According to the Hay Group, which conducts the survey for Fortune, companies are evaluated on nine criteria:

  • Ability to attract and retain talented people
  • Quality of management
  • Social responsibility to the community and the environment
  • Innovativeness
  • Quality of products or services
  • Wise use of corporate assets
  • Financial soundness
  • Long-term investment value
  • Effectiveness in doing business globally.

For the 2013 survey, the Hay Group surveyed more than 600 global companies and included supplementary research on the role of corporate culture in business performance. What the Hay Group synthesized from that supplementary research is extremely important for companies who want to attract – and keep – the brightest talent, not to mention grow in our global economy.

Most significantly, the survey discovered that culture is a competitive advantage, a “must-have” in all of the surveyed companies. What set the WMACs apart is that they recognize the need to evolve their cultures continually to prepare for future challenges, all the while maintaining and nurturing their core set of values.

Not surprisingly, 95 percent of the WMACs say it is their CEOs that serve as the role models to shape organizational culture. The managing and implementation fall to human resource departments, the group that forms a cultural identity, often in diverse workplaces stretched across the globe.

None of this comes easy, but smart companies understand that their success depends on happy and inspired employees. On yourdailysuccesstip.com, Terri Timberman, executive vice president of global human resources at Broadcom, offered the following sage advice for companies wanting to attract and inspire competent employees.

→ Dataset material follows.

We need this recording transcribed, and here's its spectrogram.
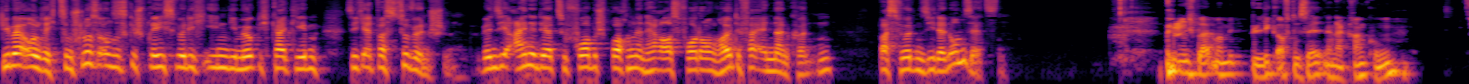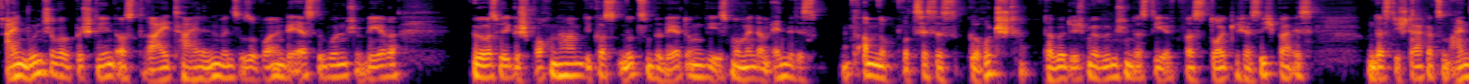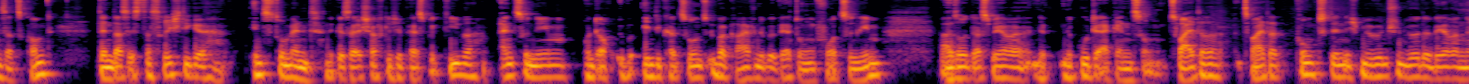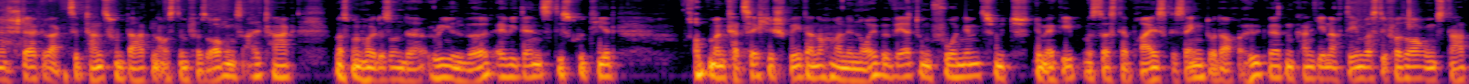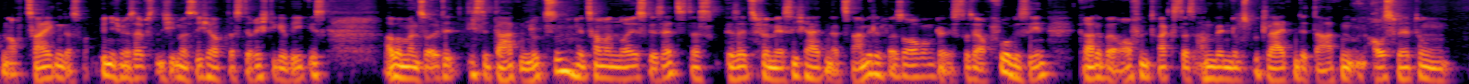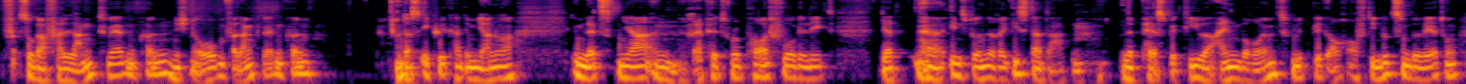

  • Treat employees as individuals.
  • Reward high-performers.
  • Support employee-led programs.
  • Establish a few consistent critical cultural values but allow individual offices to create their own personalities with additional values.
  • Gauge employee satisfaction regularly, and then use those findings to form internal initiatives.
  • Strive to build – and then keep – your solid reputation. Timberman suggests that by taking an active, positive role in communities, companies naturally advance their reputations.

When the WMAC list was published last year, the Hay Group noted: “What separates the ‘best’ from the ‘rest’ is the ability to balance the tension between ‘continuity’ and ‘adaptability’ in corporate culture. WMACs understand how to nurture core values so that they stay relevant to their markets, customers and employees for the long-term.”

Moving your company into the “best” category is even more important now, as millennials, some 80-million strong, start taking over the workforce. According to a recent survey from The Intelligence Group of the Creative Artists Agency, millennials have some fascinating traits: 64 percent say it’s their priority to make the world a better place; 88 percent favor a collaborative work environment rather than a competitive one; 74 percent want flexible work schedules; and 88 percent want work-life integration not work-life balance.

Signature Source thinks those millennials are pretty smart! Already, they realize that corporate culture forms the basis of a company’s reputation. It’s what gets talked about among prospective employees, right up there with salary.

 

  • National Association Executive Recruiters
  • National Association Personnel Services
  • Foreign for Expatriate Management
  • Society for Human Resources Management
  • Worldwide ERC
  • Women Business Enterprise National Council
  • Southeast Regional Relocation Council
  • Chicago Relocation Council
  • North Texas Relocation Professionals
  • Houston Relocation Professionals
  • Tennessee Relocation Council
  • Midwest Relocation Council
  • Metro Atlanta Relocation Council